Northern Medical Group Gastroenterology Division


Ulcerative colitis can affect people at any age, but diagnosis most often occurs between the ages of 15-30 years. The board-certified gastroenterologists at Northern Medical Group Gastroenterology Division work closely with each patient, managing their symptoms and providing treatments that help keep their disease in remission so they can stay active and enjoy life. To schedule an appointment, call the office in Fishkill, Poughkeepsie, or Highland, New York, or book an appointment online today.

Ulcerative Colitis Q & A

Ulcerative Colitis

What is ulcerative colitis?

Ulcerative colitis is an autoimmune disease that affects the lining of your rectum and colon (large intestine). Autoimmune diseases begin when your immune system attacks healthy tissues. As a result, the lining of your colon becomes inflamed, and open sores develop.

Two conditions are known as inflammatory bowel disease: ulcerative colitis and Crohn’s disease. They share similar symptoms, but they’re not the same problem, and they affect different parts of the gastrointestinal (GI) tract.

Ulcerative colitis only develops in the inner lining of the rectum and colon.
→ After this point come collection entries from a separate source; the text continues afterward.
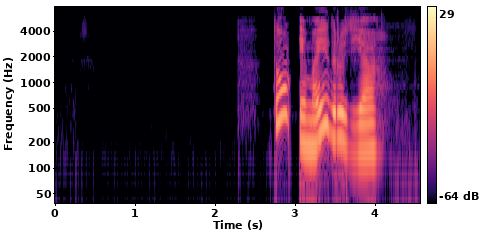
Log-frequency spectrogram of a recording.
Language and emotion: Russian, positive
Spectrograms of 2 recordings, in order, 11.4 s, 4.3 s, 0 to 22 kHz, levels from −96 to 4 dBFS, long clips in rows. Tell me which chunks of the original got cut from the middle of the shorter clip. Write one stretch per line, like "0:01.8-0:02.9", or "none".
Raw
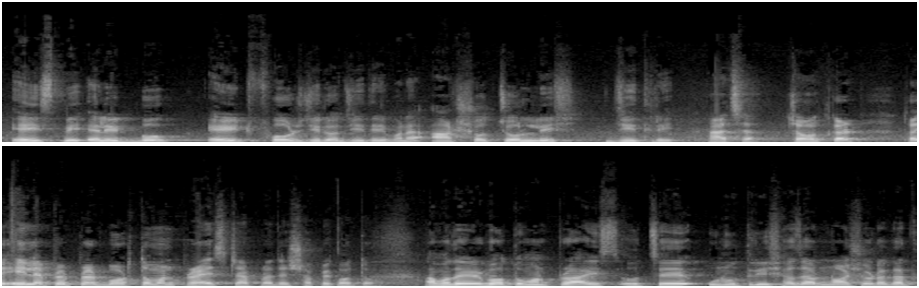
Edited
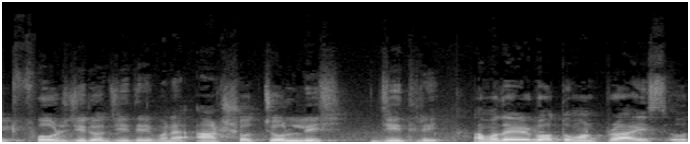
0:04.3-0:08.2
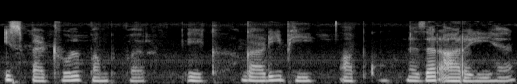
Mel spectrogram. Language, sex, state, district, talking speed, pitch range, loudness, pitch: Hindi, female, Rajasthan, Bikaner, 140 wpm, 165-185 Hz, -21 LUFS, 170 Hz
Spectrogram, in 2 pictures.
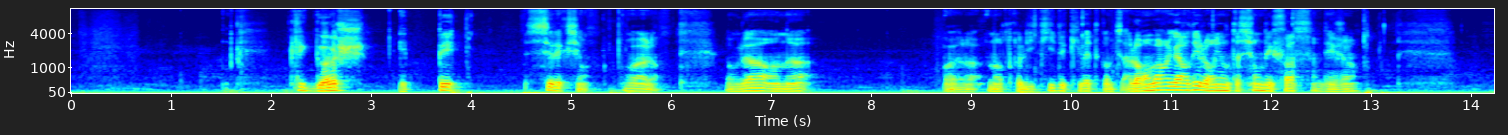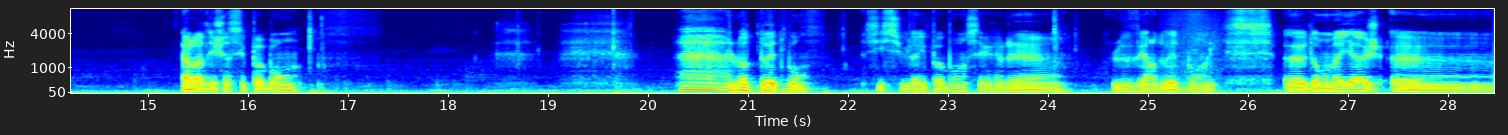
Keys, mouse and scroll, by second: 5.4 Tab, 9.2-9.7 scroll down 2, 9.7-13.0 shift+middle drag, 13.0 q, 16.6 q, 19.7 Tab, 20.8 a, 24.1 a, 26.8-28.4 drag.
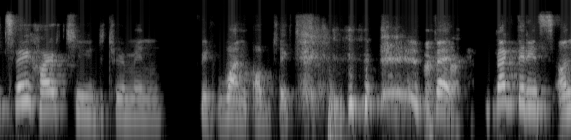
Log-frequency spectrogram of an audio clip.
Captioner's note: chuckles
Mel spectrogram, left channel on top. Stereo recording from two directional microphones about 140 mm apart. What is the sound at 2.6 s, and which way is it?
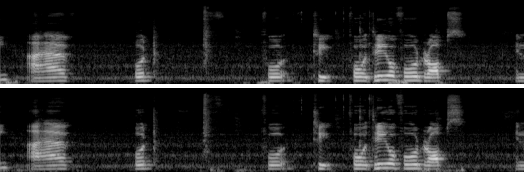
Speech, 30° left (ahead or behind).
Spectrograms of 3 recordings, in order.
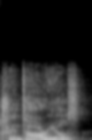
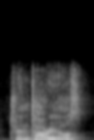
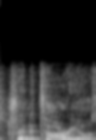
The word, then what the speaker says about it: Trinitarios: gonna be on here talking about trentarios turntarios it sound like i work in a chinese restaurant trinitarios nah it's trinitarios man trinny listen i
By comparison, Crohn’s disease can affect any part of the GI tract and cause inflammation through the entire wall.

What symptoms develop if I have ulcerative colitis?

Most people diagnosed with ulcerative colitis go through cycles of symptom flare-ups alternating with remission. When your symptoms flare, you may experience:

  • Diarrhea
  • Abdominal pain
  • Blood in your stools
  • Constant urge to have a bowel movement
  • Bowel movements during the night
  • Loss of bowel control
  • Rectal pain
  • Rectal bleeding
  • Fever
  • Fatigue

Your symptoms can vary over the course of your disease. When they’re severe, you can have more than six bowel movements and pass blood with your stool every time. 

What health complications develop due to ulcerative colitis?

You won’t necessarily develop complications, but it’s important to know that if you have ulcerative colitis, your risk is higher for:

  • Colorectal cancer
  • Anemia
  • Osteoporosis
  • Intestinal perforation
  • Severe rectal bleeding
  • Blood clots
  • Liver disease
  • Arthritis

Your provider at Northern Medical Group Gastroenterology Division closely monitors your health and recommends more frequent colon cancer screenings.

How is ulcerative colitis treated?

Your treatment depends on the severity of your symptoms and how much of your large intestine ulcerative colitis affects you. Though your treatment is customized, it generally includes medication and surgery.

The initial treatment begins with medications to reduce inflammation, suppress your immune system, relieve your symptoms, and keep your disease in remission. If medication doesn’t help and your symptoms are severe, your provider talks with you about surgery to remove the colon and rectum.

This type of surgery, called a proctocolectomy, cures ulcerative colitis. In most cases, you can have a restorative procedure in which your provider creates a pouch that collects waste and lets you have normal bowel movements.

If you struggle with abdominal cramping, diarrhea, and other symptoms of ulcerative colitis, don’t wait to get help from the experts at Northern Medical Group Gastroenterology Division. Call or book an appointment online today.